- **Exercise instructions**
Copy the listing verbatim, excluding any images found in it.

- **Data in this exercise**

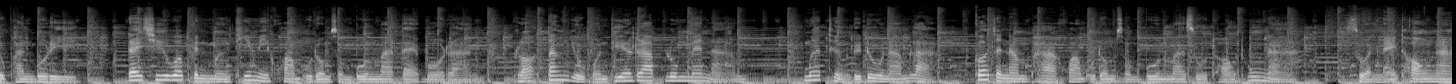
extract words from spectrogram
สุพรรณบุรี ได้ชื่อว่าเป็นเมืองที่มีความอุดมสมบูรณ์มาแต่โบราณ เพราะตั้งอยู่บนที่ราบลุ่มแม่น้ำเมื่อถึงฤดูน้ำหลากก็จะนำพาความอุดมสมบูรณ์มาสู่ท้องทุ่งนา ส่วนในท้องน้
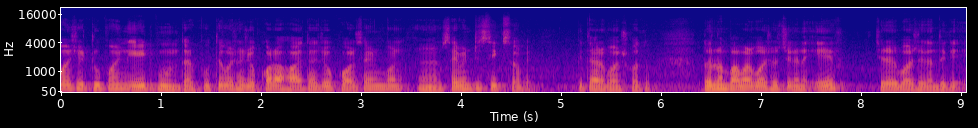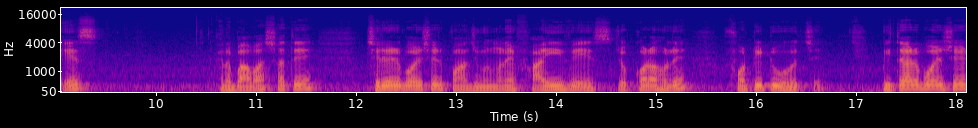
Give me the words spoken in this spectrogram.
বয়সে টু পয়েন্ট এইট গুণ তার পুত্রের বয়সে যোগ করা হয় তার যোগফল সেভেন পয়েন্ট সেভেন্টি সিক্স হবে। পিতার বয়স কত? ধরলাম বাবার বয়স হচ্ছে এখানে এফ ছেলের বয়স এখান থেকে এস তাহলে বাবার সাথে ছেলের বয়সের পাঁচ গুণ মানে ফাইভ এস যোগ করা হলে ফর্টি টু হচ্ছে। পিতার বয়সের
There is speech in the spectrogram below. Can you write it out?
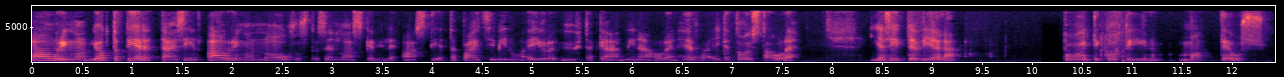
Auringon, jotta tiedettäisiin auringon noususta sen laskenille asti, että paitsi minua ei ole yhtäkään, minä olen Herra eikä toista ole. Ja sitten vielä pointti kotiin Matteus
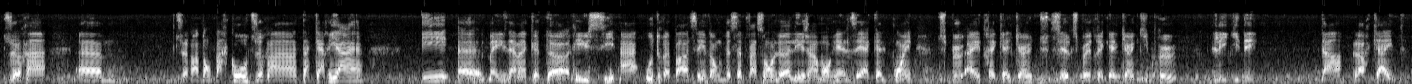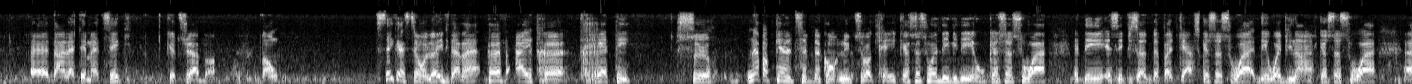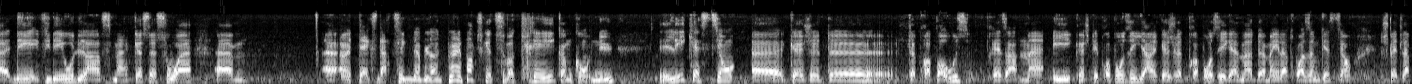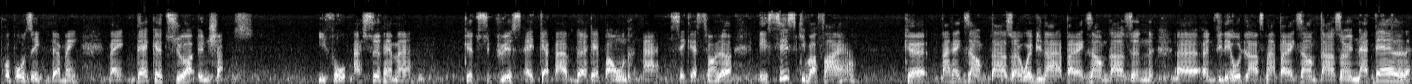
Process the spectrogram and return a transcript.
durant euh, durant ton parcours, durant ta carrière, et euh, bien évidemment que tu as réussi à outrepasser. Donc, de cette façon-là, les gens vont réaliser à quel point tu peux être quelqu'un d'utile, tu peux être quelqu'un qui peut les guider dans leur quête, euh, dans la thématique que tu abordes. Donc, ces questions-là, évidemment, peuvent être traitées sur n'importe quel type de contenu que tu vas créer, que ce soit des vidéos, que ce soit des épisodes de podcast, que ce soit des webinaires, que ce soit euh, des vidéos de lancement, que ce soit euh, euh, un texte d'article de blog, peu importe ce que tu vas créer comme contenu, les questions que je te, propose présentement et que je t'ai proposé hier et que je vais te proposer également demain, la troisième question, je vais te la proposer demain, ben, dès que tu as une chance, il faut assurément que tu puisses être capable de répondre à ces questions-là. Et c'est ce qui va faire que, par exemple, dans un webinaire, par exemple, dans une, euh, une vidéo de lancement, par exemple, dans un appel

- **Task answer**
extract words from spectrogram
สุพรรณบุรี ได้ชื่อว่าเป็นเมืองที่มีความอุดมสมบูรณ์มาแต่โบราณ เพราะตั้งอยู่บนที่ราบลุ่มแม่น้ำเมื่อถึงฤดูน้ำหลากก็จะนำพาความอุดมสมบูรณ์มาสู่ท้องทุ่งนา ส่วนในท้องน้
Give me the words spoken in this spectrogram.
বয়সে টু পয়েন্ট এইট গুণ তার পুত্রের বয়সে যোগ করা হয় তার যোগফল সেভেন পয়েন্ট সেভেন্টি সিক্স হবে। পিতার বয়স কত? ধরলাম বাবার বয়স হচ্ছে এখানে এফ ছেলের বয়স এখান থেকে এস তাহলে বাবার সাথে ছেলের বয়সের পাঁচ গুণ মানে ফাইভ এস যোগ করা হলে ফর্টি টু হচ্ছে। পিতার বয়সের
There is speech in the spectrogram below. Can you write it out?
Auringon, jotta tiedettäisiin auringon noususta sen laskenille asti, että paitsi minua ei ole yhtäkään, minä olen Herra eikä toista ole. Ja sitten vielä pointti kotiin Matteus
Process the spectrogram and return a transcript.
durant euh, durant ton parcours, durant ta carrière, et euh, bien évidemment que tu as réussi à outrepasser. Donc, de cette façon-là, les gens vont réaliser à quel point tu peux être quelqu'un d'utile, tu peux être quelqu'un qui peut les guider dans leur quête, euh, dans la thématique que tu abordes. Donc, ces questions-là, évidemment, peuvent être traitées sur n'importe quel type de contenu que tu vas créer, que ce soit des vidéos, que ce soit des épisodes de podcast, que ce soit des webinaires, que ce soit euh, des vidéos de lancement, que ce soit euh, euh, un texte d'article de blog, peu importe ce que tu vas créer comme contenu, les questions que je te, propose présentement et que je t'ai proposé hier et que je vais te proposer également demain, la troisième question, je vais te la proposer demain, ben, dès que tu as une chance, il faut assurément que tu puisses être capable de répondre à ces questions-là. Et c'est ce qui va faire que, par exemple, dans un webinaire, par exemple, dans une, euh, une vidéo de lancement, par exemple, dans un appel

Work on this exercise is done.